He owns Amada, Tinto, Distrito, Chifa and Whiskey Village. He went from high school wrestler in his hometown of Chicago to a Food Network "Iron Chef" and NBCPhiladelphia got the low down from Philly chef and restaurateur Jose Garces.
You just won “The Next Iron Chef.” Describe the feeling you had the moment you won?
I think elation captures it nicely. My adrenaline was already running high from the preceding competition, and seeing my own portrait hung in Kitchen Stadium beside those of the other Iron Chefs was a very surreal, gratifying moment and the culmination of a lot of hard work.
Now that you’ve won and you’ll be a staple on the show, how much time will "Iron Chef" take you away from Philly and your restaurants? Who “plays top chef” while you’re gone?
The beauty of having more than one restaurant is that this is an issue I’ve already had to consider. Obviously, I can’t be in every restaurant at once, especially with one of them being in Chicago! As a result, I’ve crafted teams of incredibly dedicated, talented people in each restaurant, with each kitchen led by a chef de cuisine who I’ve chosen and mentored to be my eyes and ears – and heart – when I can’t be there myself. I trust them completely, and they do a terrific job of holding the entire team to sky-high standards of excellence and hospitality even when I’m not in the building.
How has Philadelphia reacted to your winning?
Philadelphia has always been wonderful to me and the overwhelming response has been one of intense excitement.
How would you describe Philly’s dining scene?
The dining scene here is wonderfully diverse, thanks to the pioneering work of many talented chefs and restaurateurs and the adventurous palates of our guests. I’ve said it before, but I remain as surprised as anyone that the country and the world haven’t “discovered” the vibrant food culture here in Philadelphia to a greater extent.
Where do you go to eat when you’re out on the town?
There are so many great choices. I love to check out new openings whenever possible, but I also have a few stand-bys, including Dim Sum Garden (59 N. 11th St.) and some of the old-school “Philly red sauce” Italian joints, like Dante & Luigi's (762 S. 10th St.), which my kids love.
With five restaurants in Philly alone, how do you find time for a personal life?
Very little sleep! Between my restaurants and my wife’s thriving Old City dental practice, it can be a challenge, but we’re devoted to coordinating our days off so that they coincide and scheduling date nights to stay connected to each other. And, of course, we both just love spending time with our kids. That’s where our differing schedules can come in handy, I usually have mornings to spend with them and Bea is home earlier in the evenings.
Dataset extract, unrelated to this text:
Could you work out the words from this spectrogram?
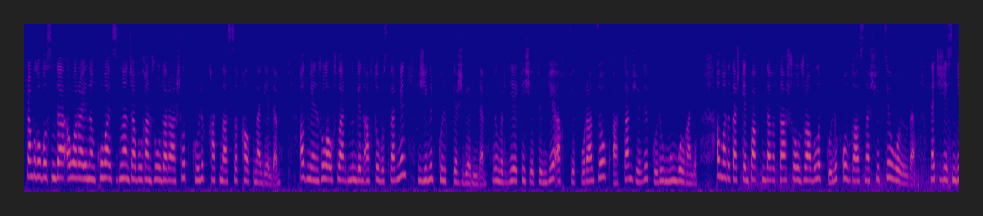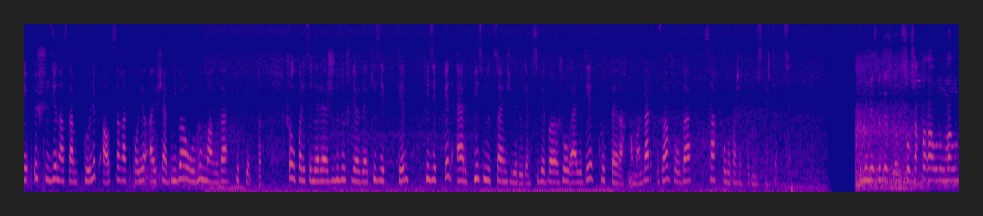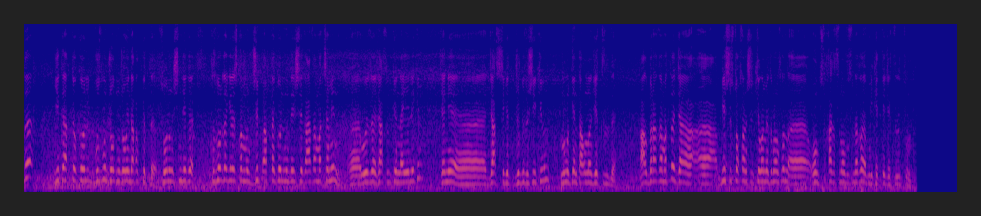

What’s your wife Beatriz’s biggest gripe about your long hours?
We met while we were both working at Alma de Cuba, so she’s familiar and understands the demands of the restaurant industry. She’s a huge support for me.
Who’s the boss in the kitchen at home? You or your wife?
It’s a shared space that I’m thrilled to occupy with any member of the family, including our kids. Cooking time is bonding time for us; it has always been a communal activity and a great way to connect with each other in my family, going back to my mother and her mother teaching me to cook family recipes as a boy in Chicago.
Give us three items that are always in your fridge?
A bottle of cava (Spanish sparkling wine), in case company comes calling unexpectedly, fresh herbs (there’s just no substitute for their flavor) and eggs from the farm. As I said, I often find myself spending time with the kids in the mornings and they’re as basic a breakfast staple as can be for omelettes, French toast or tortilla Espanola.
The three ingredients every home kitchen should have?
Top-quality olive oil, a well-stocked, a diverse spice rack (I know it’s more than one ingredient, but seasonings are so critical to a great meal) and garlic.
The three utensils every home kitchen should have?
A big, high-quality frying pan or wok, re-sealable containers for saving components of dishes that you’ve prepared ahead of time (and leftovers) and a handful of cookbooks that inspire you to try new things and remind you of old favorites.
What’s one secret about you that the public doesn’t know (and make it juicy)?
I was a wrestler in high school – which means that somewhere out there are probably some photos of me in my uniform. So far, no one has turned them up, but the Internet can be dangerous that way…
And we tried, trust us. But don't worry, when we uncover the photos, you, the NBCPhiladelphia.com reader, will be the first to know.